Anon, I was speaking about voting as being tempting and therefore corrupting. Voting against war (or most wars) is how you should vote, but there seem to be a lot of incentives to vote the other way -- and to accept no responsibility for it afterwards. ... By the way, as to what Wendy would say on this, she said at the talk that she is not against voting on referenda, only against voting for people to have power over others. If a war were put to a vote, she would by all means be in favor of voting on that. If on the other hand it is a matter of voting on candidates who have different positions on military policy, the matter is more complicated. In 2000 I voted for Bush precisely because he had a less aggressive foreign policy position than Gore did. Of course I was cheated, just like a guy who buys a car that immediately breaks down. Except that the buyer of the car has right to redress, and the voter does not. Wendy's position is not mine (yet?) but I think it makes a lot more sense than at first appears.

Anonymous said...

Lester, sorry I don't respond to your blog posts more often. For some reason, breaking through the Great Firewall is easy when it comes to reading, but not so much when it comes to actually doing anything, like posting.

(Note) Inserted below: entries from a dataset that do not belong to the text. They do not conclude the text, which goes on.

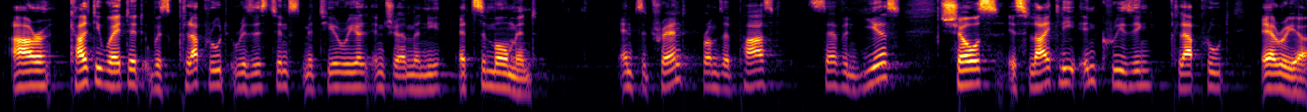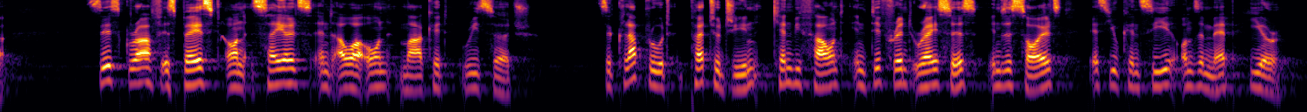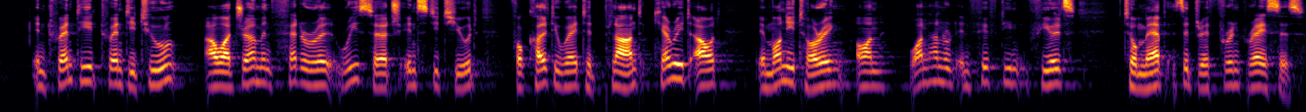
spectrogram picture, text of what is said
are cultivated with clubroot resistant material in Germany at the moment. And the trend from the past seven years shows a slightly increasing clubroot area. This graph is based on sales and our own market research. The clubroot pathogen can be found in different races in the soils, as you can see on the map here. In 2022, our German Federal Research Institute for Cultivated Plant carried out a monitoring on 115 fields to map the different races.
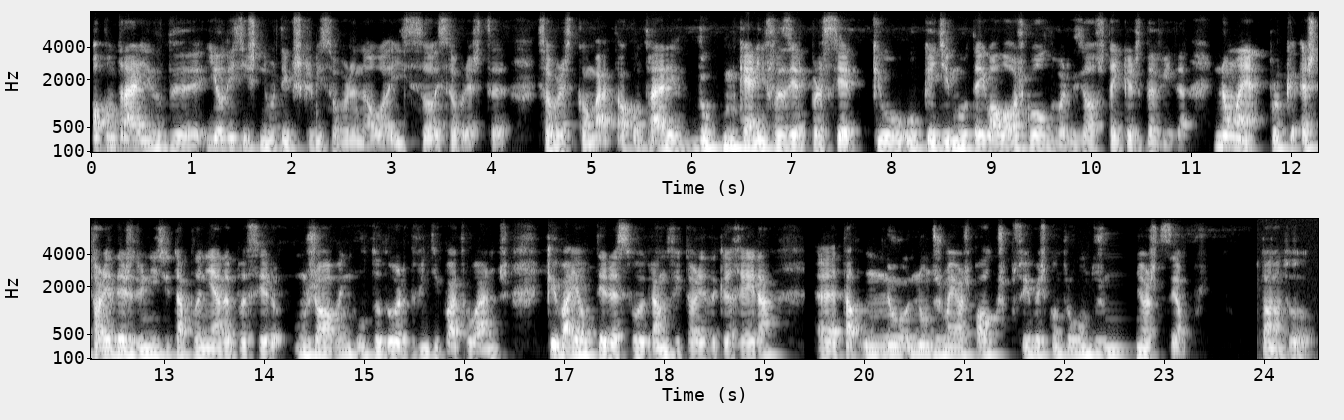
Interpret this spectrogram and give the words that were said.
ao contrário de. E eu disse isto no artigo que escrevi sobre a Noah e sobre este, sobre este combate. Ao contrário do que me querem fazer parecer que o, o Keiji Muta é igual aos Goldbergs e aos Takers da vida. Não é, porque a história desde o início está planeada para ser um jovem lutador de 24 anos que vai obter a sua grande vitória da carreira uh, no, num dos maiores palcos possíveis contra um dos melhores de sempre. Portanto,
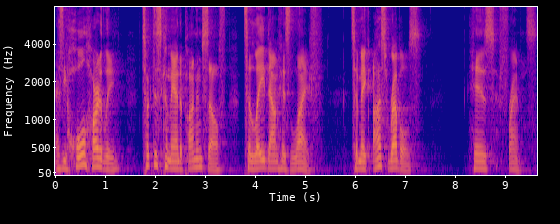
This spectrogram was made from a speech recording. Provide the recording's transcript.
as he wholeheartedly took this command upon himself to lay down his life to make us rebels his friends.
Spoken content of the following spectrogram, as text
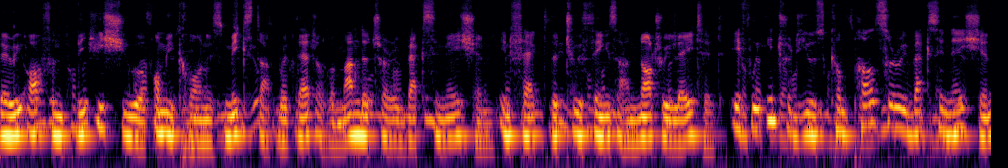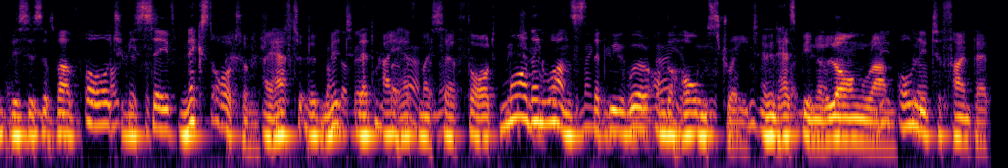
Very often, the issue of Omicron is mixed up with that of a mandatory vaccination. In fact, the two things are not related. If we introduce compulsory vaccination, this is above all to be safe next autumn. I have to admit that I have myself thought more than once that we were on the home straight, and it has been a long run, only to find that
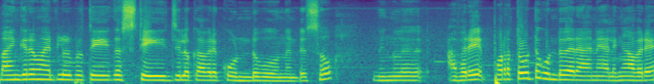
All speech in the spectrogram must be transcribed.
ഭയങ്കരമായിട്ടുള്ളൊരു പ്രത്യേക സ്റ്റേജിലൊക്കെ അവരെ കൊണ്ടുപോകുന്നുണ്ട്. സോ നിങ്ങൾ അവരെ പുറത്തോട്ട് കൊണ്ടുവരാൻ അല്ലെങ്കിൽ അവരെ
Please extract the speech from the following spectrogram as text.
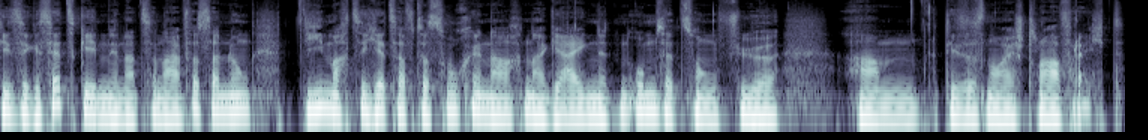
Diese gesetzgebende Nationalversammlung, die macht sich jetzt auf der Suche nach einer geeigneten Umsetzung für ähm, dieses neue Strafrecht.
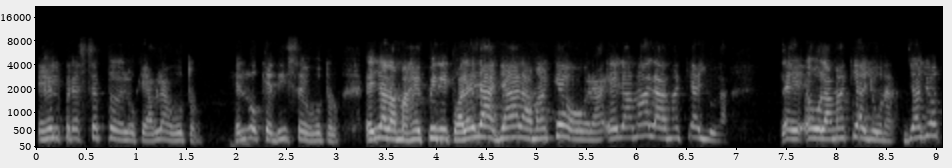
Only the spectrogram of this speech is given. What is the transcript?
es el precepto de lo que habla otro. Es lo que dice otro. Ella la más espiritual, ella ya la más que ora, ella más la más que ayuda, eh, o la más que ayuna. Ya yo,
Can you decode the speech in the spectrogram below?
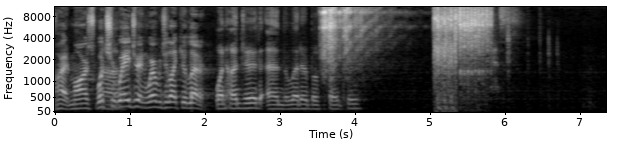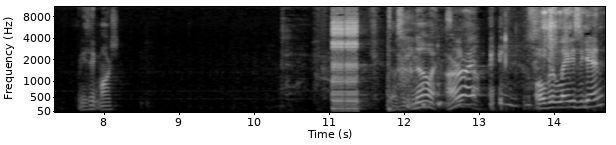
All right, Mars, what's your uh, wager and where would you like your letter? 100 and the letter above point, please. What do you think, Mars? Doesn't know it. All right. Over to the ladies again.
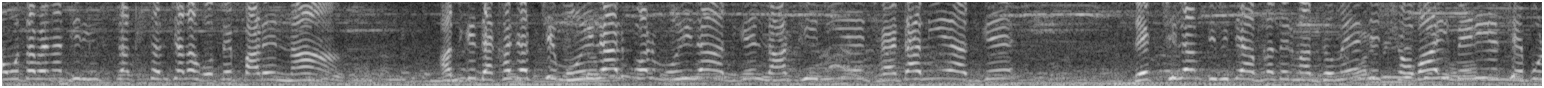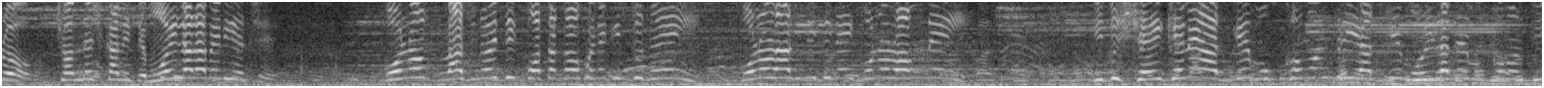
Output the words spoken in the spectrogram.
মমতা ব্যানার্জির ইনস্ট্রাকশন ছাড়া হতে পারে না। আজকে দেখা যাচ্ছে মহিলার পর মহিলা, আজকে লাঠি নিয়ে, ঝেঁটা নিয়ে আজকে দেখছিলাম টিভিতে আপনাদের মাধ্যমে যে সবাই বেরিয়েছে পুরো সন্দেশখালীতে, মহিলারা বেরিয়েছে। কোনো রাজনৈতিক পতাকা ওখানে কিন্তু নেই। কোনো রাজনীতি নেই কোনো রং নেই। কিন্তু সেইখানে আজকে মুখ্যমন্ত্রী আজকে মহিলাদের মুখ্যমন্ত্রী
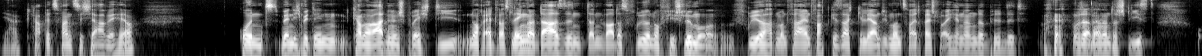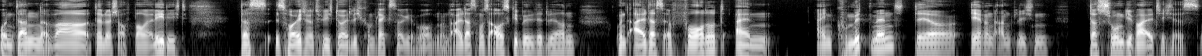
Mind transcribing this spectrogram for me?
ja, knappe 20 Jahre her. Und wenn ich mit den Kameradinnen spreche, die noch etwas länger da sind, dann war das früher noch viel schlimmer. Früher hat man vereinfacht gesagt gelernt, wie man zwei, drei Schläuche aneinander bildet oder aneinander schließt. Und dann war der Löschaufbau erledigt. Das ist heute natürlich deutlich komplexer geworden. Und all das muss ausgebildet werden. Und all das erfordert ein, ein Commitment der Ehrenamtlichen, das schon gewaltig ist.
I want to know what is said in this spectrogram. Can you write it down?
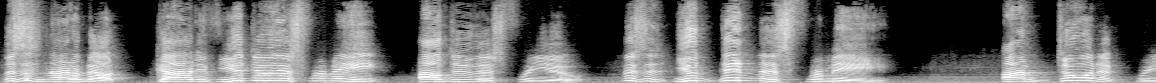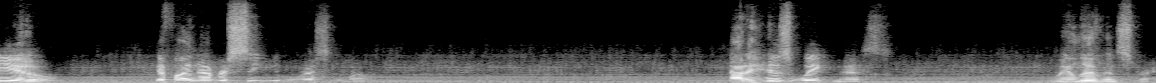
This is not about, God, if you do this for me, I'll do this for you. This is, you did this for me. I'm doing it for you if I never see you the rest of my life. Out of his weakness, we live in strength.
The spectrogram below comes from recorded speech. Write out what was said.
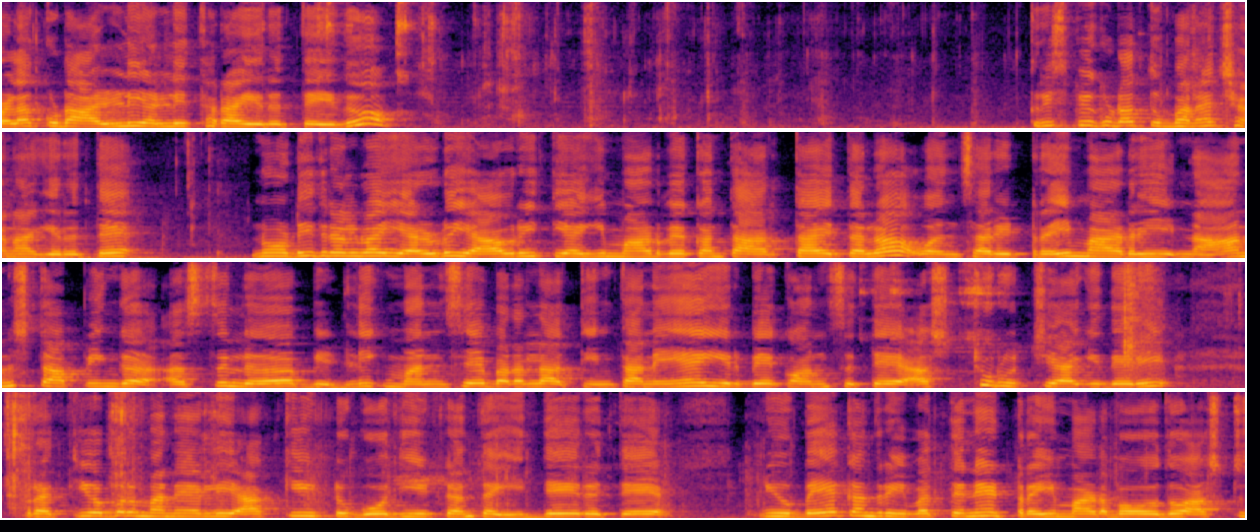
ಒಳ ಕೂಡ ಹಳ್ಳಿ ಹಳ್ಳಿ ಥರ ಇರುತ್ತೆ ಇದು. ಕ್ರಿಸ್ಪಿ ಕೂಡ ತುಂಬಾ ಚೆನ್ನಾಗಿರುತ್ತೆ. ನೋಡಿದ್ರಲ್ವ, ಎರಡು ಯಾವ ರೀತಿಯಾಗಿ ಮಾಡಬೇಕಂತ ಅರ್ಥ ಆಯ್ತಲ್ವ? ಒಂದು ಸಾರಿ ಟ್ರೈ ಮಾಡಿರಿ. ನಾನ್ ಸ್ಟಾಪಿಂಗ್ ಅಸಲು ಬಿಡ್ಲಿಕ್ಕೆ ಮನಸ್ಸೇ ಬರಲ್ಲ. ತಿಂತಾನೇ ಇರಬೇಕು ಅನಿಸುತ್ತೆ. ಅಷ್ಟು ರುಚಿಯಾಗಿದೆ ರೀ. ಪ್ರತಿಯೊಬ್ಬರ ಮನೆಯಲ್ಲಿ ಅಕ್ಕಿ ಹಿಟ್ಟು, ಗೋಧಿ ಹಿಟ್ಟು ಅಂತ ಇದ್ದೇ ಇರುತ್ತೆ. ನೀವು ಬೇಕಂದರೆ ಇವತ್ತೇ ಟ್ರೈ ಮಾಡಬಹುದು. ಅಷ್ಟು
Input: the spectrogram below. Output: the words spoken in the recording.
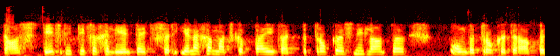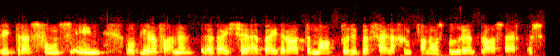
daar's definitief 'n geleentheid vir enige maatskappy wat betrokke is in die landbou om betrokke te raak by die trustfonds en op 'n of ander wyse 'n bydrae te maak tot die beveiliging van ons boere en plaaswerkers.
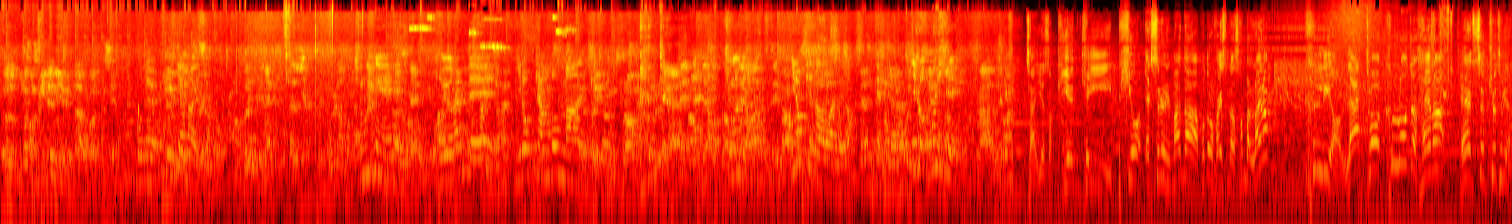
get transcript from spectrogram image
저도 무조건 미드는 여기 나올 것 같은데. 오늘 국기 하나 있어. 중앙에 어열할 때 이렇게 한 번만 계속 제가요? 중앙에 이렇게 나와야 돼요. 이렇게 네. 자 이어서 BNK 피어 X를 만나보도록 하겠습니다 선발 라인업 클리어 렉터 클로저 해나 엑스큐트입니다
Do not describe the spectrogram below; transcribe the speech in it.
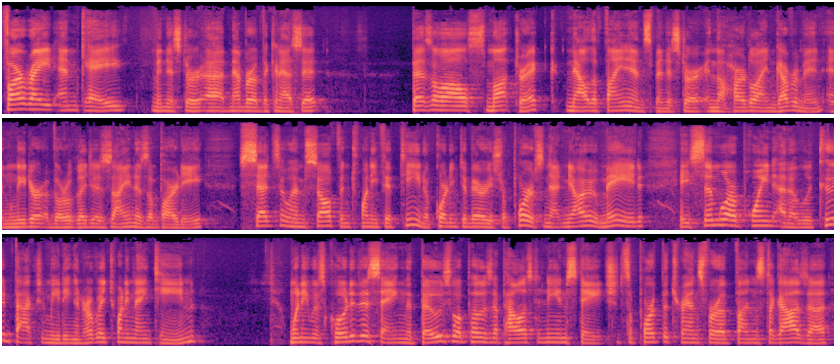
Far right MK minister, uh, member of the Knesset, Bezalel Smotrich, now the finance minister in the hardline government and leader of the religious Zionism party, said so himself in 2015. According to various reports, Netanyahu made a similar point at a Likud faction meeting in early 2019 when he was quoted as saying that those who oppose a Palestinian state should support the transfer of funds to Gaza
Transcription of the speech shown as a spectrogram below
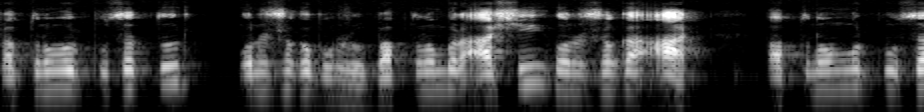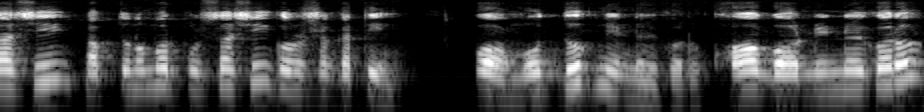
প্রাপ্ত নম্বর পঁচাত্তর, গণসংখ্যা পনেরো, প্রাপ্ত নম্বর আশি, গণসংখ্যা আট প্রাপ্ত নম্বর পঁচাশি, প্রাপ্ত নম্বর পঁচাশি, গণসংখ্যা তিন। ক, মধ্যক নির্ণয় করো। খ, গড় নির্ণয় করো।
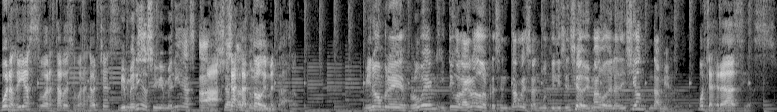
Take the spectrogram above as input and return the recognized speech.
Buenos días, buenas tardes y buenas noches. Bienvenidos y bienvenidas a Ah, ya, está, todo inventado. Mi nombre es Rubén y tengo el agrado de presentarles al multilicenciado y mago de la edición, Damián. Muchas gracias.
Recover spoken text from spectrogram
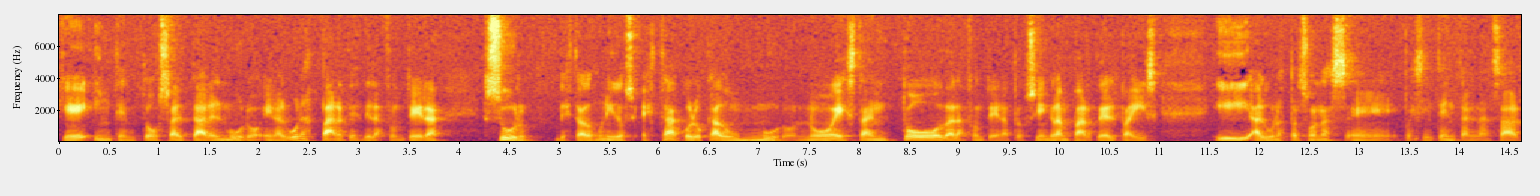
que intentó saltar el muro en algunas partes de la frontera sur de Estados Unidos está colocado un muro, no está en toda la frontera, pero sí en gran parte del país. Y algunas personas eh, pues intentan lanzar,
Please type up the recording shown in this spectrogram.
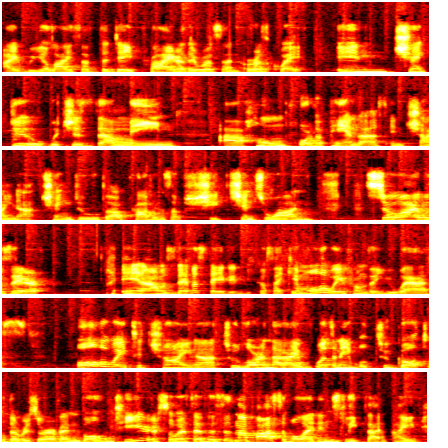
I realized that the day prior there was an earthquake in Chengdu, which is the oh. main uh, home for the pandas in China, Chengdu, the province of Sichuan. So I was there and I was devastated because I came all the way from the US all the way to China to learn that I wasn't able to go to the reserve and volunteer. So I said, this is not possible. I didn't sleep that night.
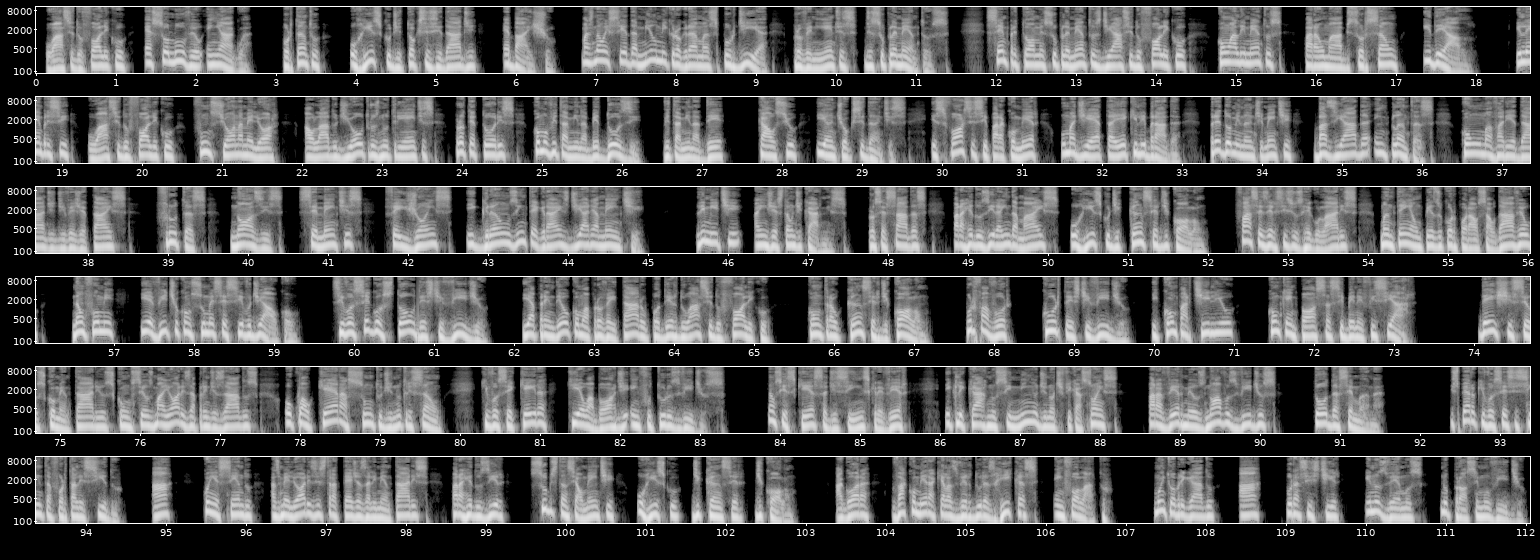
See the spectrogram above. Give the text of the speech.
O ácido fólico é solúvel em água, portanto, o risco de toxicidade é baixo, mas não exceda mil microgramas por dia provenientes de suplementos. Sempre tome suplementos de ácido fólico com alimentos para uma absorção ideal. E lembre-se, o ácido fólico funciona melhor ao lado de outros nutrientes protetores como vitamina B12, vitamina D, cálcio e antioxidantes. Esforce-se para comer uma dieta equilibrada, predominantemente baseada em plantas, com uma variedade de vegetais, frutas, nozes, sementes, feijões e grãos integrais diariamente. Limite a ingestão de carnes processadas para reduzir ainda mais o risco de câncer de cólon. Faça exercícios regulares, mantenha um peso corporal saudável, não fume e evite o consumo excessivo de álcool. Se você gostou deste vídeo e aprendeu como aproveitar o poder do ácido fólico contra o câncer de cólon, por favor, curta este vídeo e compartilhe-o com quem possa se beneficiar. Deixe seus comentários com seus maiores aprendizados ou qualquer assunto de nutrição que você queira que eu aborde em futuros vídeos. Não se esqueça de se inscrever e clicar no sininho de notificações para ver meus novos vídeos toda semana. Espero que você se sinta fortalecido, a conhecendo as melhores estratégias alimentares para reduzir substancialmente o risco de câncer de cólon. Agora, vá comer aquelas verduras ricas em folato. Muito obrigado a por assistir e nos vemos no próximo vídeo.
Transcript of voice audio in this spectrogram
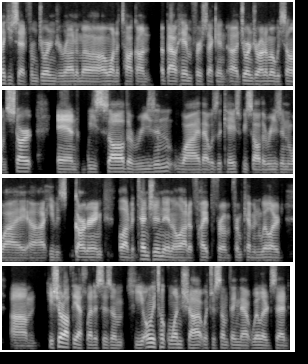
like you said, from Jordan Geronimo, I want to talk on about him for a second. Uh, Jordan Geronimo, we saw him start, and we saw the reason why that was the case. We saw the reason why uh, he was garnering a lot of attention and a lot of hype from from Kevin Willard. Um, he showed off the athleticism. He only took one shot, which is something that Willard said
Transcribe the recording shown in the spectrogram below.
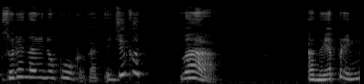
それなりの効果があって塾はあのやっぱりみん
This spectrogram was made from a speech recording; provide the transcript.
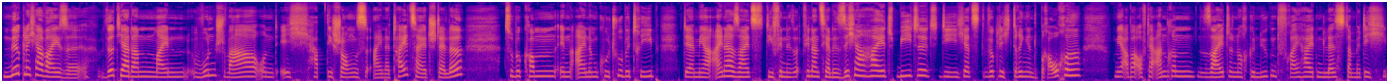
Möglicherweise wird ja dann mein Wunsch wahr und ich habe die Chance, eine Teilzeitstelle zu bekommen in einem Kulturbetrieb, der mir einerseits die fin finanzielle Sicherheit bietet, die ich jetzt wirklich dringend brauche, mir aber auf der anderen Seite noch genügend Freiheiten lässt, damit ich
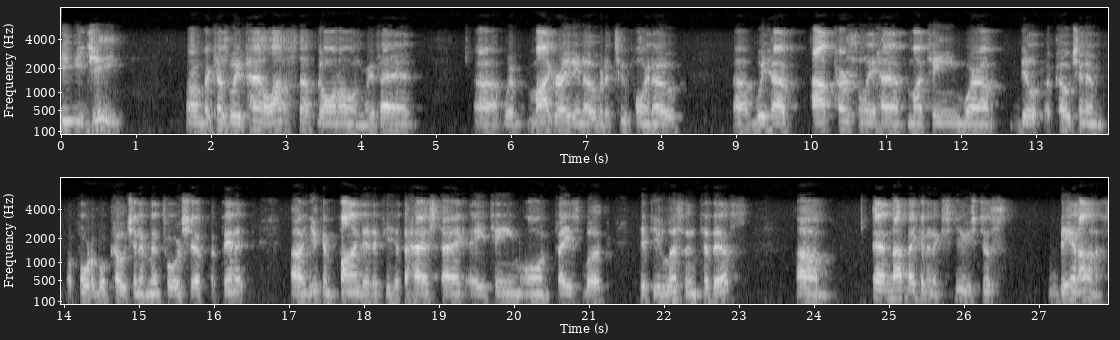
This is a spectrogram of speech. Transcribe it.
EEG um, because we've had a lot of stuff going on. We've had uh, we're migrating over to 2.0. Uh, we have I personally have my team where I've built a coaching and affordable coaching and mentorship within it. Uh, you can find it if you hit the hashtag A Team on Facebook. If you listen to this, um, and not making an excuse, just being honest.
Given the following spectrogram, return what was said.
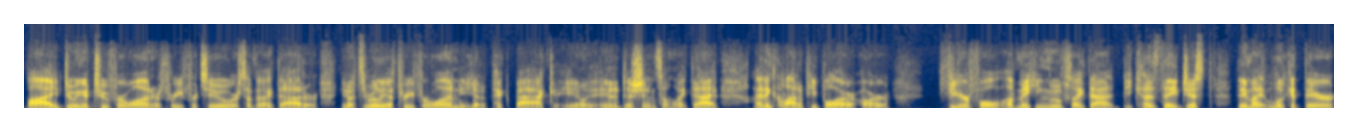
by doing a two for one or three for two or something like that, or you know, it's really a three for one. You get a pick back, you know, in addition, something like that. I think a lot of people are are fearful of making moves like that because they just they might look at their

I should probably just read Wendy's essay on the matter, but I'm wondering how you feel about voting for more explicitly libertarian candidates and causes. You had Badnarik in '04, and if all indications are accurate, Bob Barr will be the Libertarian candidate in '08. Wouldn't it make sense to vote for him? Otherwise, for what it's worth, I was thinking that the choices we face in '08 are so abysmal that sitting out this year might be a moral obligation! Bob Barr running, though, for the first time in a long time, gives me a sense of hope that maybe voting won't be such a waste this time, if only to help create the largest protest vote possible.

- Jason Walker

Lester Hunt said...

Yes, voting for third party candidates in general seems to be immune to some of here arguments. Her main argument is that if you vote for a candidate (she is not against voting for initiatives) you are trying to give someone power over others. Well, what if you are voting for someone who can't possibly win? Is that objection still applicable? And what if your candidate pledges to lessen the power that people have over others? I actually asked her about this, when we were chatting in a bar after her talk, but I don't remember what she said. Too many beers at that point, I guess. Darn!